When I bought my bike last month, my bike racer friend had one piece of advice for me: get a professional fit. Actually, that’s not entirely true. She had many, many pieces of advice for me – but one of them was to get a fit.
I waited a few weeks, to make sure I had ridden the bike enough to actually know where the problems were. I quickly realized that I had nagging lower back pain starting about 30 minutes into any ride, uncomfortable pressure from the saddle, and occasional hand/wrist numbness. So, I called to schedule my fit – a process that went easily and smoothly, aside from my newbie gaffe of requesting to try new “seats” instead of new “saddles.”
Two weeks later, on a beautiful Madison evening after work, I wheeled my bike onto an elevator and up onto the second floor of an old brick warehouse building with large windows overlooking the lake, where I met Nick, a certified fitter at Machinery Row, a bike shop in Madison.
‘Magic’ fit technology: Retul
The room was sleekly outfitted with trainers on platforms, cameras, motion sensing devices, and organized racks of bike parts and accessories – handlebar stems, seat posts, saddles, insoles. Nick mounted my bike on a trainer on a swiveling platform, entered some initial data into a laptop, and we started.
I had signed up for the more advanced of the fitting options, the “Retul 3D” fit. I had no idea what this meant – just that it was more expensive, more high-tech and included trying new saddles.
I quickly learned that the Retul system is basically magic, and that Nick could wave a wand over my bike, which wirelessly communicated its measurements, angles, and dimensions to the laptop, creating a virtual reconstruction of my bike. Once on the bike, the Retul system was used to analyze my pedal stroke, symmetry and position on the bike.
After covering me in sticky Velcro dots, placed on my joints, feet, arms, and back, Nick wired me up to the Retul gait analyzer and I pedaled away, watching a virtual reconstruction of myself on his laptop screen as numbers filled in the blank columns.
After a minute or two of pedaling, we stopped. My saddle was adjusted higher. I pedaled. We stopped. It was raised again. Then higher still. I started sweating, thinking about how this new, higher position would increase my risk of toppling over at stops (a risk that was already well above zero).
We moved the handlebars forward. I tried different hand positions. We tilted my saddle by 3 degrees. We moved the saddle forward.
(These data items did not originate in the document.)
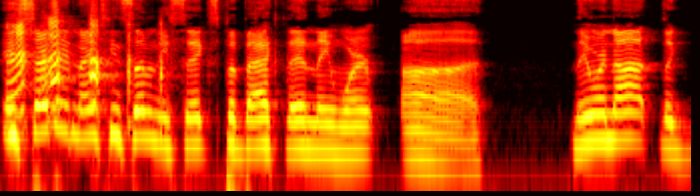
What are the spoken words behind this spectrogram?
it started in 1976, but back then they weren't. Uh, they were not the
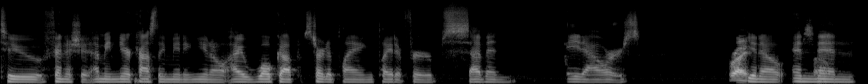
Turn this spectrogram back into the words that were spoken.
to finish it. I mean, near constantly meaning, you know, I woke up, started playing, played it for seven, eight hours, right you know, and So- then,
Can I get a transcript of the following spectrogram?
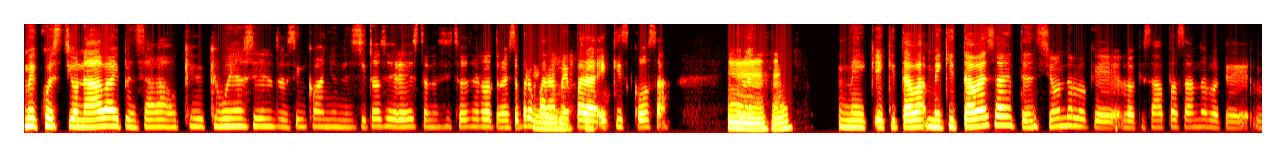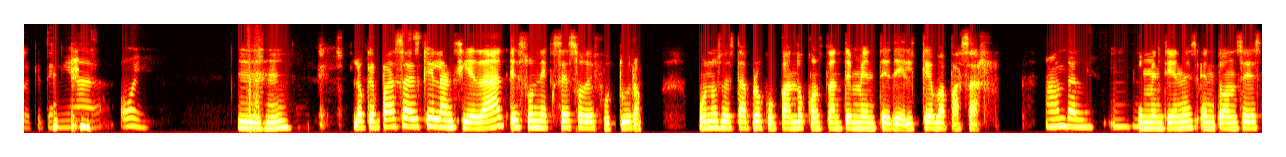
me cuestionaba y pensaba, oh, ¿qué, ¿qué, voy a hacer dentro de cinco años? Necesito hacer esto, necesito hacer lo otro, necesito prepararme mm -hmm. para X cosa. Mm -hmm. me, quitaba, me quitaba esa atención de lo que, lo que estaba pasando, lo que, lo que tenía hoy. Lo que pasa es que la ansiedad es un exceso de futuro uno se está preocupando constantemente del qué va a pasar. Ándale. Uh -huh. ¿Sí me entiendes? Entonces,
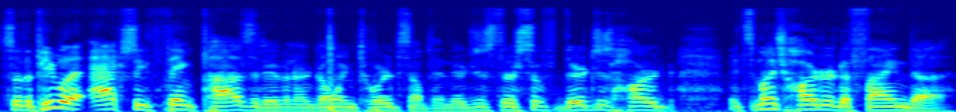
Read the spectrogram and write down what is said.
so the people that actually think positive and are going towards something, they're just they're so they're just hard. It's much harder to find the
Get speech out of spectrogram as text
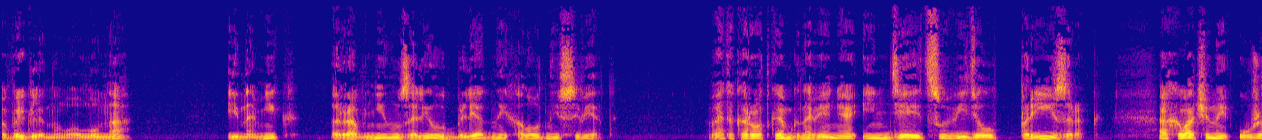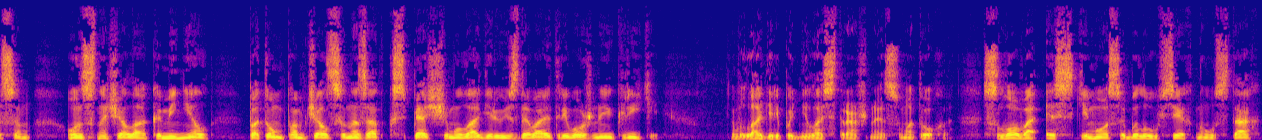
выглянула луна, и на миг равнину залил бледный холодный свет. В это короткое мгновение индеец увидел призрак. Охваченный ужасом, он сначала окаменел, потом помчался назад к спящему лагерю, издавая тревожные крики. В лагере поднялась страшная суматоха. Слово «эскимосы» было у всех на устах,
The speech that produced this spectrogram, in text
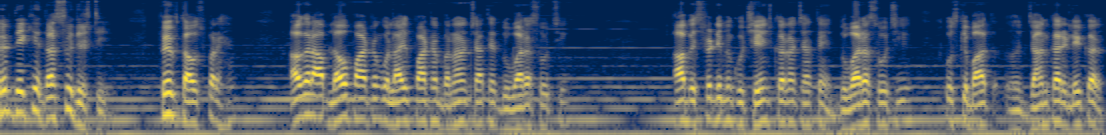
फिर देखिए दसवीं दृष्टि फिफ्थ हाउस पर है। अगर आप लव पार्टनर को लाइफ पार्टनर बनाना चाहते हैं, दोबारा सोचिए। आप स्टडी में कुछ चेंज करना चाहते हैं, दोबारा सोचिए। उसके बाद जानकारी लेकर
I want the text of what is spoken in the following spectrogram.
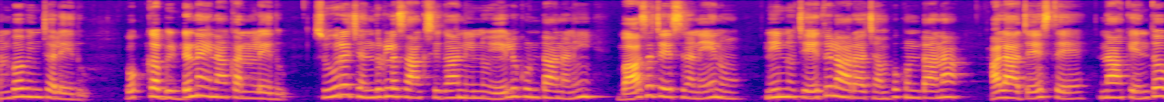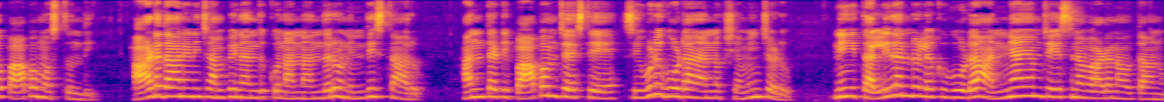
అనుభవించలేదు. ఒక్క బిడ్డనైనా కనలేదు. సూర్యచంద్రుల సాక్షిగా నిన్ను ఏలుకుంటానని బాస చేసిన నేను నిన్ను చేతులారా చంపుకుంటానా? అలా చేస్తే నాకెంతో పాపం వస్తుంది ఆడదానిని చంపినందుకు నన్నందరూ నిందిస్తారు. అంతటి పాపం చేస్తే శివుడు కూడా నన్ను క్షమించడు. నీ తల్లిదండ్రులకు కూడా అన్యాయం చేసిన వాడనవుతాను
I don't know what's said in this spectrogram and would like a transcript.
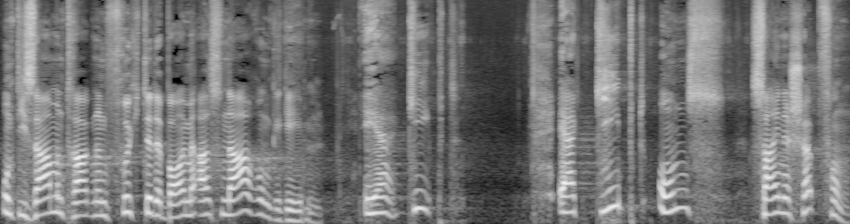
und die samentragenden Früchte der Bäume als Nahrung gegeben. Er gibt. Er gibt uns seine Schöpfung.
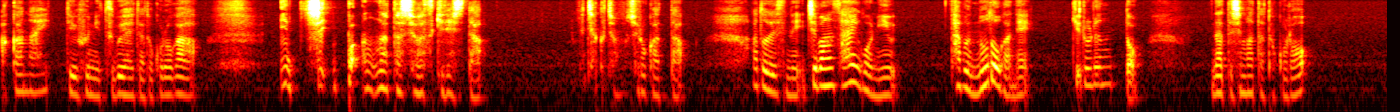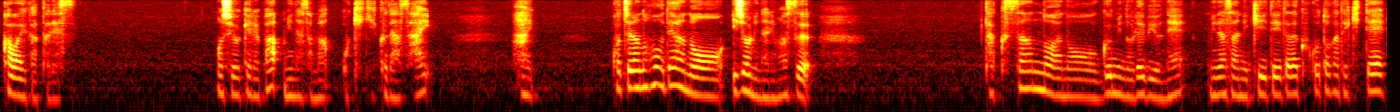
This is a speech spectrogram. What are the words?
開かないっていうふうにつぶやいたところが一番私は好きでした。めちゃくちゃ面白かった。あとですね一番最後に多分喉がねキュルルンとなってしまったところ。可愛かったです。もしよければ皆様お聞きください。はい。こちらの方であの以上になります。たくさんのあのグミのレビューね皆さんに聞いていただくことができて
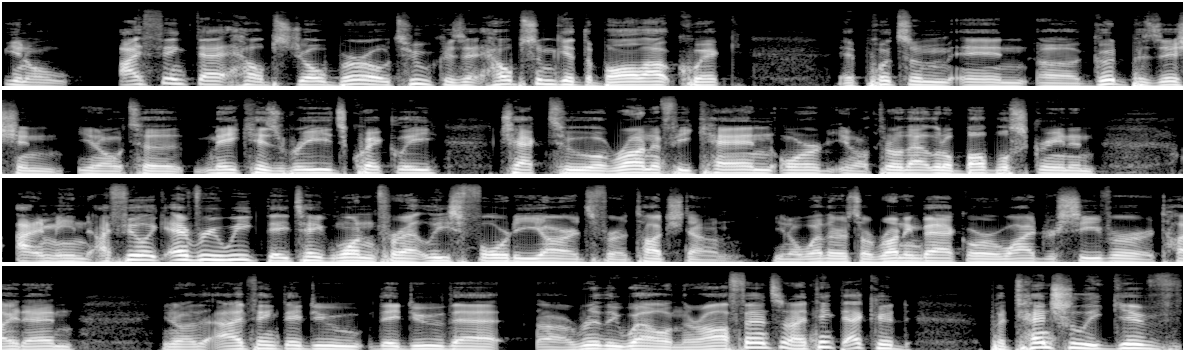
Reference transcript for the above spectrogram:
you know, I think that helps Joe Burrow too cuz it helps him get the ball out quick it puts him in a good position, you know, to make his reads quickly, check to a run if he can, or you know, throw that little bubble screen. And I mean, I feel like every week they take one for at least 40 yards for a touchdown. You know, whether it's a running back or a wide receiver or tight end. You know, I think they do they do that uh, really well in their offense, and I think that could potentially give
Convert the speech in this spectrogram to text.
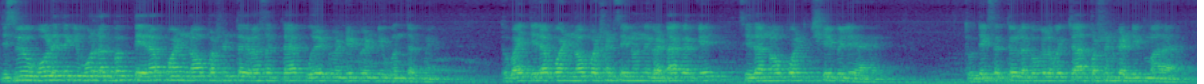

Midway through, he swiveled the trainer 180 degrees, I peddled, and he quickly stopped me to move my left cleat slightly up my shoe.
Results for real riding
The Retul had showed him that I wasn’t extending my left leg as much as my right, and altering the cleat position would force me to extend my knee.At the end, Nick re-measured my bike with his magic, wireless wand and generated a report with a reconstruction of my bike and all the adjustments we made.
Ultimately, I bought a new saddle that is 2 cm wider than the first, we adjusted my saddle higher and farther forward and replaced the handlebar stem and adjusted the angle. I left very impressed with the technology but not sure what these changes would mean for my ride.
Two days later, my husband Brad (also a newbie road cyclist) and I went on a 30-mile ride. Instead of him leaving me in the dust, I easily kept up. My back didn’t hurt. Those glorious extra 2 cm of saddle took the pressure off my sore sit bones. My hands didn’t go numb.
I did nearly topple over at a stoplight in front of a crowd of cars, unable to hike myself onto my new Mount-Everest style saddle position quickly enough to push off smoothly. This small injury to my pride, however, was a small price to pay for in the increased comfort, efficiency, and speed that I’d gained.
Now, for any new bike purchasers, I’ll echo the advice of my cyclist friend: “GET A FIT!”
Katie Kelberlau Nadolny is a veterinarian, newbie road cyclist and lives in Madison, Wisconsin with her husband and three dogs, Maggie, Vegas and Lola.